How do I know if I am at risk for skin cancer?
The primary risk factor for melanoma and non-melanoma cancers is exposure to ultraviolet (UV) light, including sunlight and tanning beds, with the risk growing with the amount of exposure. Anyone who has had exposure to UV light is at risk for skin cancer, but other factors may put you at a greater risk.
- Age: Skin cancer risks increase as you age, which is likely due to accumulated exposure to UV radiation. But skin cancers may also be found in younger individuals who spend a lot of time in the sun. Frequent sunburns, especially when they occurred during childhood, increases the risk of developing melanoma.
- Skin tone: Caucasians have a greater risk of developing skin cancer than non-whites. The risk is also higher in individuals with blond or red hair, blue or green eyes, or skin that burns or freckles easily.
- Family and/or personal history: Individuals with one or more parents or siblings with skin cancer may be at increased risk.

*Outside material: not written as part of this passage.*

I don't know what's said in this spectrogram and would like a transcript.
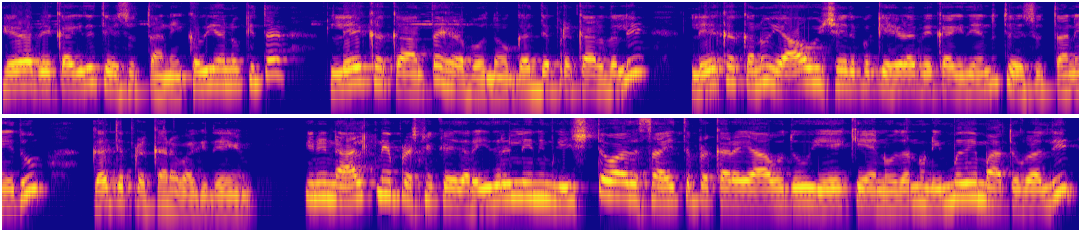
ಹೇಳಬೇಕಾಗಿದೆ ತಿಳಿಸುತ್ತಾನೆ. ಕವಿ ಅನ್ನೋಕ್ಕಿಂತ ಲೇಖಕ ಅಂತ ಹೇಳ್ಬೋದು ನಾವು. ಗದ್ಯ ಪ್ರಕಾರದಲ್ಲಿ ಲೇಖಕನು ಯಾವ ವಿಷಯದ ಬಗ್ಗೆ ಹೇಳಬೇಕಾಗಿದೆ ಎಂದು ತಿಳಿಸುತ್ತಾನೆ. ಇದು ಗದ್ಯ ಪ್ರಕಾರವಾಗಿದೆ. ಇನ್ನು ನಾಲ್ಕನೇ ಪ್ರಶ್ನೆ ಕೇಳಿದ್ದಾರೆ. ಇದರಲ್ಲಿ ನಿಮಗೆ ಇಷ್ಟವಾದ ಸಾಹಿತ್ಯ ಪ್ರಕಾರ ಯಾವುದು, ಏಕೆ ಎನ್ನುವುದನ್ನು ನಿಮ್ಮದೇ ಮಾತುಗಳಲ್ಲಿ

Individuals who have previously been diagnosed with skin cancer are also at increased risk for developing the disease again.
- Smoking: Smokers are more likely to develop squamous cell skin cancers, particularly on the lips.
- Regular UV exposure: People who work outdoors during the day or who choose to spend much of their leisure time outdoors and are exposed to UV light are at an increased risk. People who choose to use tanning beds increase their risk of skin cancer.